Senate keeps grocery stores from selling wine, strong beer
Jeremy Dickie, The Oklahoma Daily
Wine and high-point beer will remain unavailable at grocery stores in Oklahoma and Tulsa counties after a measure by Sen. Andrew Rice, D-Oklahoma City, was rejected by the Senate Committee on Business and Labor.
Senate Joint Resolution 62 would have sought final approval from voters statewide before it became a state constitutional amendment.
The issue in the proposed measure was one of economic development, Rice said by e-mail.
“There are major grocery store chains such as Trader Joe’s and Whole Foods that are hesitant to put stores in Oklahoma given that they would not be able to sell wine,” Rice said.
Wine accounts for a large portion of these stores’ profits, Rice said.
Rice said he intended for this measure to eventually include more than just Oklahoma and Tulsa counties.

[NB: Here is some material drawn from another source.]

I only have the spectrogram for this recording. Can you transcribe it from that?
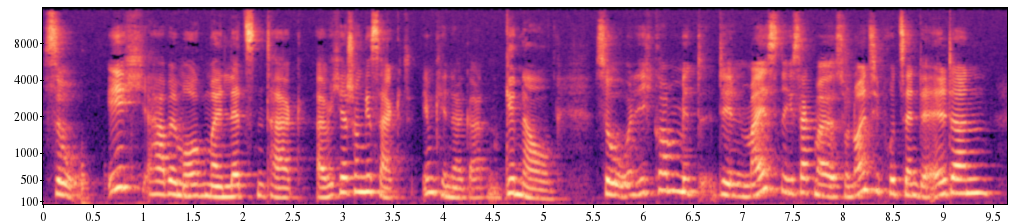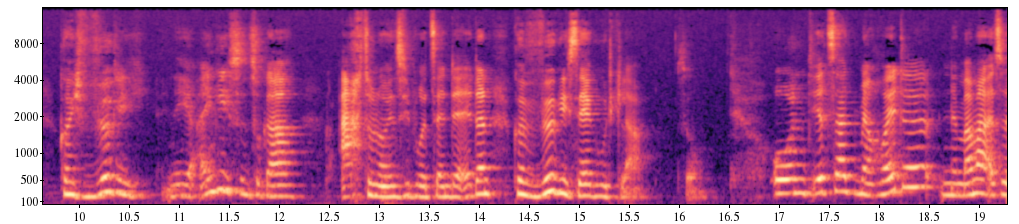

“I was and still am more than willing to add the other 75 counties to the bill,” he said. “But I just wanted to start with the state’s two largest and see what the reaction to the legislation would be.”
Proposing the measure to only include those two counties was an effective way of “taking baby steps” on the issue, he said.
Oklahomans for Alcohol Law Reform (OFALR) is a group that intends to change the current Oklahoma alcohol laws, according the group’s Web site.
“We feel these laws impede upon our rights as consumers,” the Web site stated. “We seek to revise the current laws to make obtaining fresher and higher quality products easier.”
Chris Herford, an official with OFALR, said his group was opposed to Rice’s measure because it only allowed grocery stores to sell cold high-point beer.
The bill would have hurt the retail package stores and probably would have caused half of them to shut down, Herford said.
“The local Oklahoma-owned liquor stores cannot compete with Wal-Mart on price or convenience,” he said. “It would have been devastating to them.”
Herford said his group supports Oklahoma small business owners.
“While we didn’t agree with [Sen. Rice’s] approach to the problem, we are just thankful that there is a senator out there that is supportive of our cause,” the OFALR site stated.
Aaron Petrone, owner of Campus Liquors in Norman, said he is opposed to wine and strong beer being sold in grocery stores.
“I can’t sell anything other than beer, wine and liquor,” he said. “So if Wal-Mart can sell beer and wine and everything else, they’re at a much greater advantage.”
If grocery stores could sell wine and strong beer, many small businesses that sell liquor would have to shut down, he said.
Officials with Wal-Mart and Target declined to comment for this story.